Today’s executives face extreme pressure to keep their companies on par with the pace of digital innovation. Our guide provides key insights for selecting the right technology solutions.
Companies of all sizes license SaaS solutions to save time and complete essential tasks. From Slack to Salesforce, the number of “Software as a Service” (SaaS) tools grows daily, offering increasingly specific features for the businesses they serve.
But, at times, even market-leading products fail to meet the requirements of an organization. An off-the-shelf solution might fulfill 80% of a company’s needs, yet lack the most critical 20%.
The decision falls on the shoulders of leadership. Is it better to invest resources in a custom tool or hope that a SaaS provider adds the required features in the near future? Enter our new white paper, “How to Choose Between SaaS and a Custom Product: A Guide to Defining Your Company’s Digital Future.”
At TheoremOne, we get this question all the time. Clients come to us at a crossroads, looking for an outside perspective before committing to one or the other. Although we develop custom solutions for a living, we find ourselves recommending SaaS tools just as often. We only want to build products that fill a meaningful, unique need for a company — if it’s not essential to the future of the business, then it’s not a project we’re interested in.
On the surface, the custom versus off-the-shelf decision is often misconstrued as a matter of budget, i.e., can you afford custom or not? The true distinction, however, requires a big picture view of a company’s future.
The difference between licensing and building
Generally, SaaS products cost less than custom tools when you look at a single year’s budget, plus they provide ongoing support and improvements. These factors comprise the typical allure of licensing versus building.
Executives must also consider the risks of relying on a 3rd party tool, though. A company is at the mercy of outside entities when it comes to the product roadmap.
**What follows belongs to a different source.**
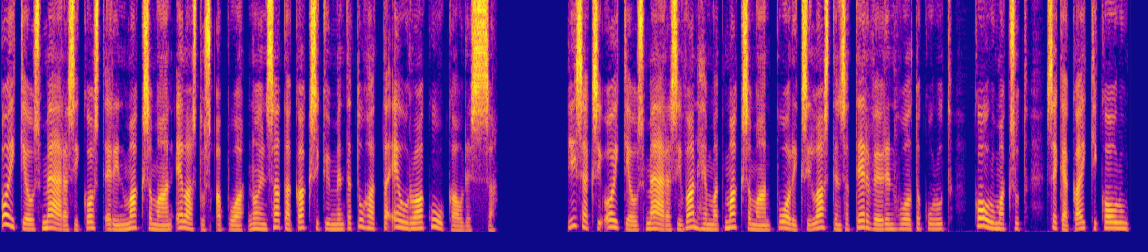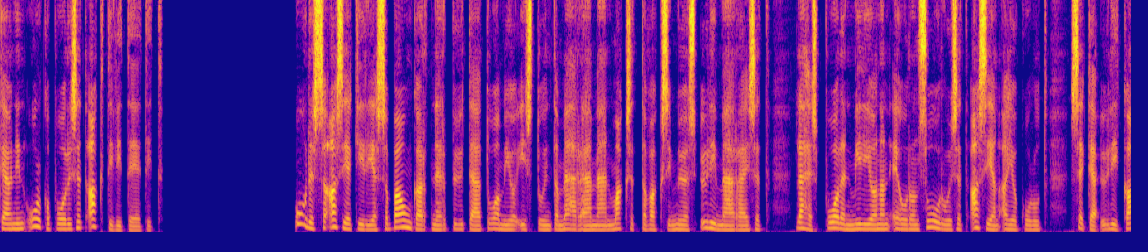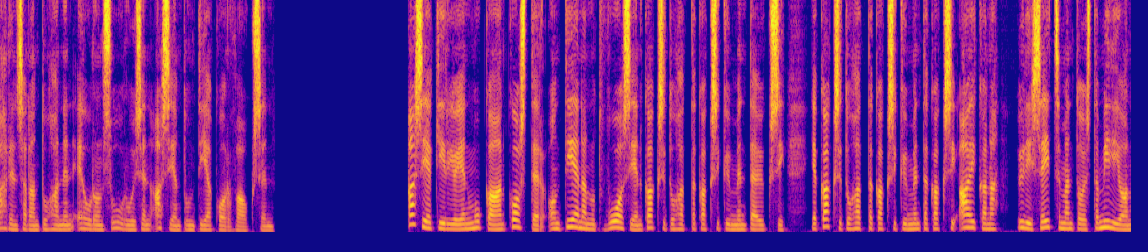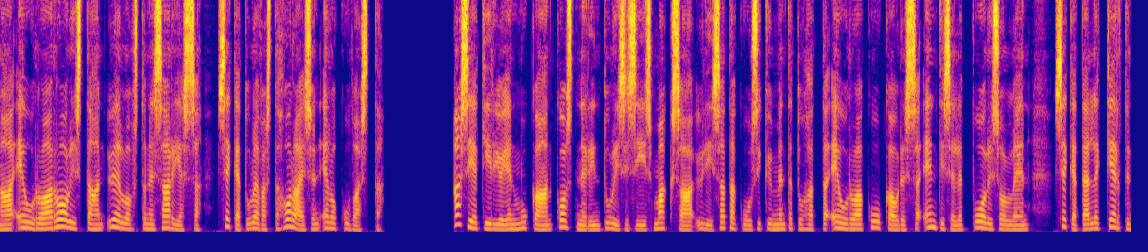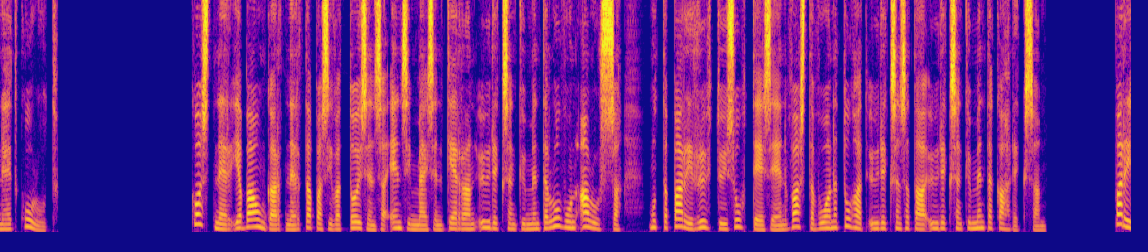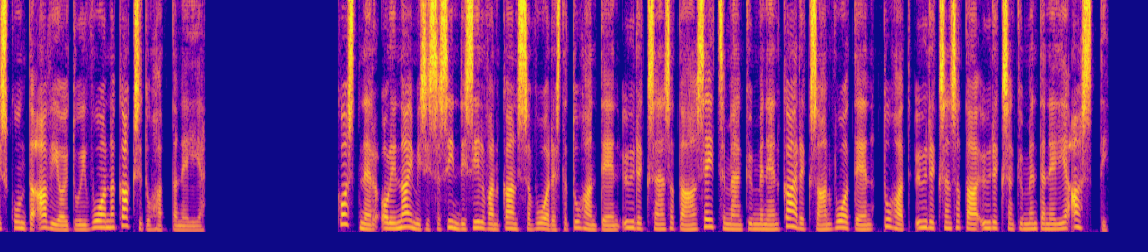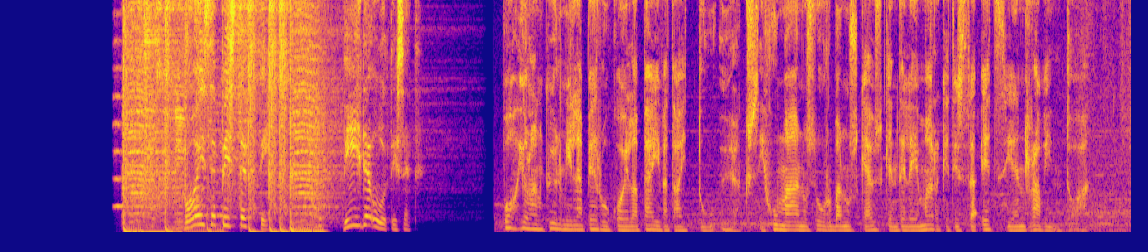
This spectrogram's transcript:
Oikeus määräsi Kosterin maksamaan elastusapua noin 120 000 euroa kuukaudessa. Lisäksi oikeus määräsi vanhemmat maksamaan puoliksi lastensa terveydenhuoltokulut, koulumaksut sekä kaikki koulunkäynnin ulkopuoliset aktiviteetit. Uudessa asiakirjassa Baumgartner pyytää tuomioistuinta määräämään maksettavaksi myös ylimääräiset, lähes puolen miljoonan euron suuruiset asianajokulut sekä yli 200 000 euron suuruisen asiantuntijakorvauksen. Asiakirjojen mukaan Koster on tienannut vuosien 2021 ja 2022 aikana yli 17 miljoonaa euroa roolistaan Yellowstone-sarjassa sekä tulevasta Horizon elokuvasta. Asiakirjojen mukaan Kostnerin tulisi siis maksaa yli 160 000 euroa kuukaudessa entiselle puolisolleen sekä tälle kertyneet kulut. Kostner ja Baumgartner tapasivat toisensa ensimmäisen kerran 90-luvun alussa, mutta pari ryhtyi suhteeseen vasta vuonna 1998. Pariskunta avioitui vuonna 2004. Kostner oli naimisissa Cindy Silvan kanssa vuodesta 1978 vuoteen 1994 asti. Voise.fi. Viihde uutiset. Pohjolan kylmillä perukoilla päivä taittuu yöksi. Humanus Urbanus käyskentelee marketissa etsien ravintoa.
Influence over design and direction is strictly limited.
When a solution is built internally or with the help of an outside firm, the intellectual property (IP) belongs to the business and the evolution of the product is entirely dictated by the company’s needs.
Anytime that the IP plays an important role in the future of the industry, a custom solution should be on the table.
The associated costs are also the company’s responsibility, but the expense of an ongoing SaaS contract is eliminated. As long as you have an engineering team that’s prepared to handle a custom tool, it is not usually a problem to bring the longterm maintenance in-house.
Most companies use a combination of both SaaS and custom. Some scenarios work best with a licensed product, and others find a strategic advantage in custom IP. Our guide clears up some common misconceptions that lead companies down the wrong route.
An open-source revolution
Another common fallacy centers around quality.
The collective knowledge of many decades of software development is available for free through code repositories. Developers often share learnings from passion projects and even the actual components used to build products. The collective quality of digital tools has vastly improved as a result, with no signs of slowing down.
Executives sometimes perceive SaaS tools as the more robust choice due to the large, dedicated teams maintaining them. While it is true that a licensed tool may contain more features, that does not necessarily make it a better fit.
Custom solutions are created with the same building blocks as SaaS tools. Quality is not solely determined by the size of the team behind the product, and a streamlined offering typically works faster than a behemoth program.
Companies can safely bet that open source code will play a role in the solution they choose, regardless of whether its SaaS or custom.
With SaaS, a business simply pays an annual fee, and a 3rd party manages all the development and maintenance. A custom tool is free after the initial cost of creating and any ongoing resource allocation. Both can produce products of equal quality and continue to improve alongside collective knowledge.
The answer to your technology woes
The sales teams at SaaS companies are trained to sway executives one way or another, so it’s usually a mistake to rely on their accounting alone. In our experience, choosing the right path for your digital roadmap comes down to four key questions, which we spell out in the guide. The correct option for your company will come into focus after considering your answers.
“Salespeople have branded the issue as custom versus licensed, where the licensed option seems low risk and cheaper. But it’s really about who owns the IP and whether you want the product to belong to you or someone else,” says Alex Finnemore, Head of Revenue at TheoremOne.
We know that this is a critical decision to make and it’s one that we never take lightly when consulting with our clients. That’s why we created this guide, which is filled with expert insights from Finnemore — whose background in technology, science, and design provides a holistic perspective on the subject — in addition to independent research conducted by our team.
If you still feel uncertain after reviewing it, we’re here to help. You can contact us with any questions, and we’ll do our best to help you attain clarity on your digital roadmap.